### Work to be completed
This exercise calls for the data below to be retyped exactly, minus any images.

### Data extract

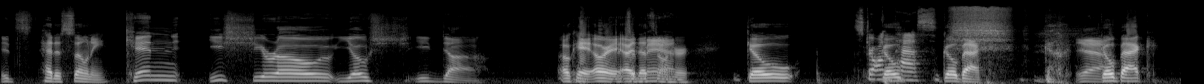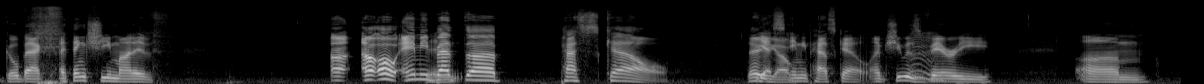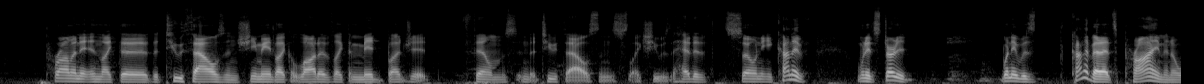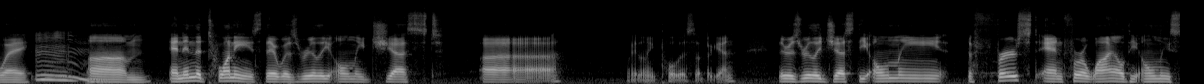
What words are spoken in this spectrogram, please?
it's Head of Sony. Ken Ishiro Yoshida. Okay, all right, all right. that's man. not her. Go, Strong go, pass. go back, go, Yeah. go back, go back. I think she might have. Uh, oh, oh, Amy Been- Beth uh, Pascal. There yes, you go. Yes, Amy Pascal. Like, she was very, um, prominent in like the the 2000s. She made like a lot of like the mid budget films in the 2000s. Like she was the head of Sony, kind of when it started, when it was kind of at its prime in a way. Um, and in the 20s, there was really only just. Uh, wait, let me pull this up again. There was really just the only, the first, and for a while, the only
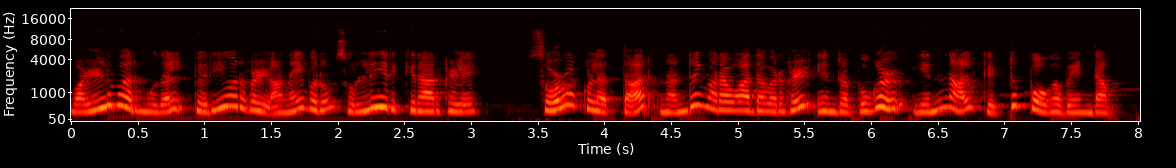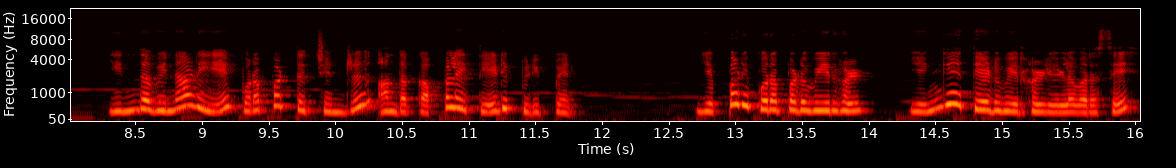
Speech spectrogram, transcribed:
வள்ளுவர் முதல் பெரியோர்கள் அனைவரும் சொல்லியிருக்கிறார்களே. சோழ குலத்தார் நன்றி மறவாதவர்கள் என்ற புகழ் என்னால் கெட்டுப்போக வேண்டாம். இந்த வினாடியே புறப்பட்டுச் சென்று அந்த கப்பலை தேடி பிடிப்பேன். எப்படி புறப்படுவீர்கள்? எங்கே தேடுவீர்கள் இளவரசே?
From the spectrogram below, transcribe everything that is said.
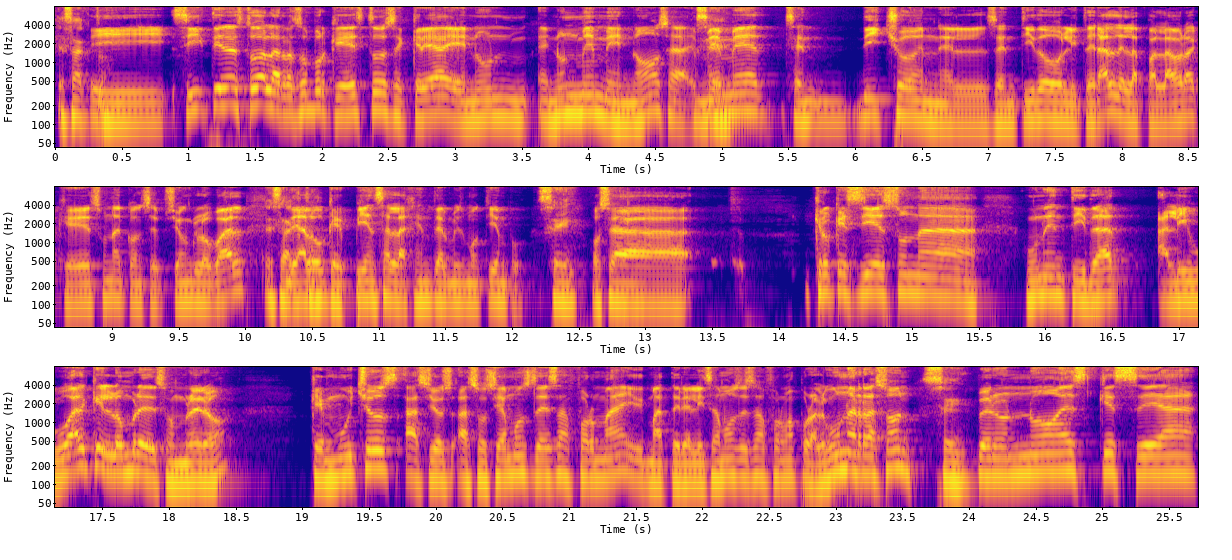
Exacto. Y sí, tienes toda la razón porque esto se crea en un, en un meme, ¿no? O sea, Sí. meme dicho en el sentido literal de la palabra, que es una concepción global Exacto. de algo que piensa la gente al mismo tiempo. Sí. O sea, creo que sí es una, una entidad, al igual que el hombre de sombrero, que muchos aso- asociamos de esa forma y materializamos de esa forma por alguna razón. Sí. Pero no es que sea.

### Answer section
What words are spoken in this spectrogram, please?
it's Head of Sony. Ken Ishiro Yoshida. Okay, all right, all right. that's man. not her. Go, Strong go, pass. go back, go, Yeah. go back, go back. I think she might have. Uh, oh, oh, Amy Been- Beth uh, Pascal. There yes, you go. Yes, Amy Pascal. Like, she was very, um, prominent in like the the 2000s. She made like a lot of like the mid budget films in the 2000s. Like she was the head of Sony, kind of when it started, when it was kind of at its prime in a way. Um, and in the 20s, there was really only just. Uh, wait, let me pull this up again. There was really just the only, the first, and for a while, the only
Speech spectrogram, transcribed:
வள்ளுவர் முதல் பெரியோர்கள் அனைவரும் சொல்லியிருக்கிறார்களே. சோழ குலத்தார் நன்றி மறவாதவர்கள் என்ற புகழ் என்னால் கெட்டுப்போக வேண்டாம். இந்த வினாடியே புறப்பட்டுச் சென்று அந்த கப்பலை தேடி பிடிப்பேன். எப்படி புறப்படுவீர்கள்? எங்கே தேடுவீர்கள் இளவரசே?
From the spectrogram below, transcribe everything that is said.
Exacto. Y sí, tienes toda la razón porque esto se crea en un, en un meme, ¿no? O sea, Sí. meme dicho en el sentido literal de la palabra, que es una concepción global Exacto. de algo que piensa la gente al mismo tiempo. Sí. O sea, creo que sí es una, una entidad, al igual que el hombre de sombrero, que muchos aso- asociamos de esa forma y materializamos de esa forma por alguna razón. Sí. Pero no es que sea.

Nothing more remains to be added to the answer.